NEW HAVEN, CONN. — The Supreme Court decision last week on aliens seeking U.S. asylum could contribute, at least indirectly, to the safety of refugees throughout the world. The court ruled that the government has been using too strict a standard to decide whether aliens who say they fear persecution in their homelands are eligible for asylum in the United States.
The case, Immigration and Naturalization Service vs. Cardoza-Fonseca, involved a Nicaraguan woman whose application for asylum was denied. She feared that if she returned to Nicaragua the Sandinista government would torture her because of her brother's political activities. The issue before the court was whether aliens, to be eligible for asylum, must prove a "clear probability" of persecution if returned to their home countries.

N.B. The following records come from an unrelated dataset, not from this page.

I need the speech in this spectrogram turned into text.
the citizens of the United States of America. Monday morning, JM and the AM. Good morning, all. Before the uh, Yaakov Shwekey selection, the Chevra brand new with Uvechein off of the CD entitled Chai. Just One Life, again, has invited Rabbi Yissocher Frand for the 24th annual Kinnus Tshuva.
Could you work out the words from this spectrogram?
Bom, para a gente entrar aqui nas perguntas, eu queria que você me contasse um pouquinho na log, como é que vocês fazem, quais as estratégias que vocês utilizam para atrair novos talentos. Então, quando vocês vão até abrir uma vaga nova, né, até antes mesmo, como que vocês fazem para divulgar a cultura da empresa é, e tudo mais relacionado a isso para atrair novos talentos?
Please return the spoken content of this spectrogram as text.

The court acknowledged that a clear probability of persecution is the correct standard for another form of relief: withholding of deportation. But it ruled that Congress clearly intended a different, more lenient, standard for asylum eligibility when it passed the Refugee Act of 1980. That act provides that aliens are eligible for asylum if they are unwilling to return to their countries because of "persecution or a well-founded fear of persecution."

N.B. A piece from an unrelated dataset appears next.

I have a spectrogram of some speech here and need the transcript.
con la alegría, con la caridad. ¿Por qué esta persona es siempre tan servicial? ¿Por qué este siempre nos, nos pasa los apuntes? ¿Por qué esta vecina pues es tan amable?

The immediate impact of the court's decision is that to be eligible for asylum, aliens no longer need to prove that they are likely to be persecuted. They need only prove a well-founded fear of persecution.

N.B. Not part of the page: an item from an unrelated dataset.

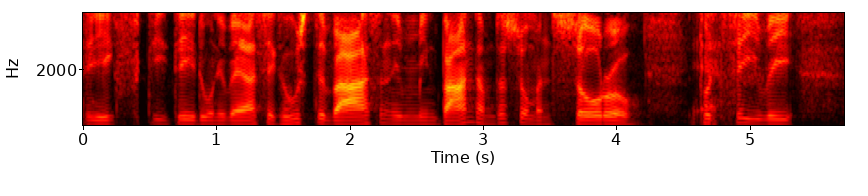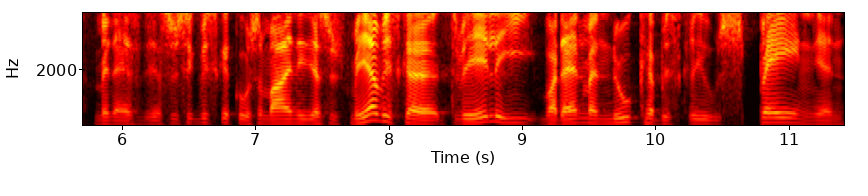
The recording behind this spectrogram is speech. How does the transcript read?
det er ikke fordi, det er et univers. Jeg kan huske, det var sådan i min barndom, der så man Zorro ja. på tv. Men altså, jeg synes ikke, vi skal gå så meget ind i det. Jeg synes mere, vi skal dvæle i, hvordan man nu kan beskrive Spanien,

The court's affirmation of the definition of a refugee--the critical foundation of refugee protection internationally--with its emphasis on the fear of persecution, is in itself significant. But its impact could go well beyond the way the United States applies the definition.
Domestically, however, the government could respond so as to virtually nullify any direct effect. The asylum statute authorizes the attorney general to grant asylum, at his discretion , to eligible aliens. Thus the government might acknowledge that more applicants are eligible under the correct standard, but continue to deny asylum to all but those who meet the more difficult standard. To do this, though, would be to dodge the real message of the court's decision.
By saying in strong language how clear the law is and how blatantly the government has disregarded that plain meaning, the court's opinion is a reprimand for a government practice aimed at denying asylum to those who may deserve it. As such, it not only offers a better chance of asylum to many applicants, particularly those from Central America, it calls into question the entire pattern of restrictiveness that has characterized U.S. practices toward asylum-seekers, a pattern that contradicts the Refugee Act, the U.S. commitment under the U.N. Protocol Related to the Status of Refugees and the humanitarian traditions upon which these legal obligations stand.
This pattern is a complex network of declared policies and undeclared but regular practices that risk the lives and liberty of many people who have a fundamental right to seek refuge from the persecution they fear at home. While the Supreme Court has ruled against one such policy, other legally and morally questionable practices remain. Among the most troubling are incarceration of asylum applicants, sometimes for long periods, as a method of deterring aliens from seeking U.S. asylum; stopping Haitians on the high seas and returning them to the violent uncertainties of their country, and arresting and returning thousands of Central Americans, particularly Salvadorans and Guatemalans, to countries wracked by violence and civil strife.
These practices are part of a growing U.S. restrictiveness toward all aliens. Asylum, at its core, is a human-rights issue. It is about persecution and the right to seek protection from it. By becoming a party to the U.N. Protocol and passing the Refugee Act, the United States incorporated fundamental international principles of refugee protection into its laws and provided a legal basis for judging asylum claims. More important, it formalized humanitarian obligations that American values have long embodied--that those who flee persecution elsewhere find safety and opportunity here.
But people seeking asylum in the United States have been caught up in the very different concern about immigration, particularly illegal immigration. In 1983, then-Atty. Gen. William French Smith told Congress, "Simply put, we have lost control of our borders." It was this concern that fueled the drive for the immigration reform legislation passed last year.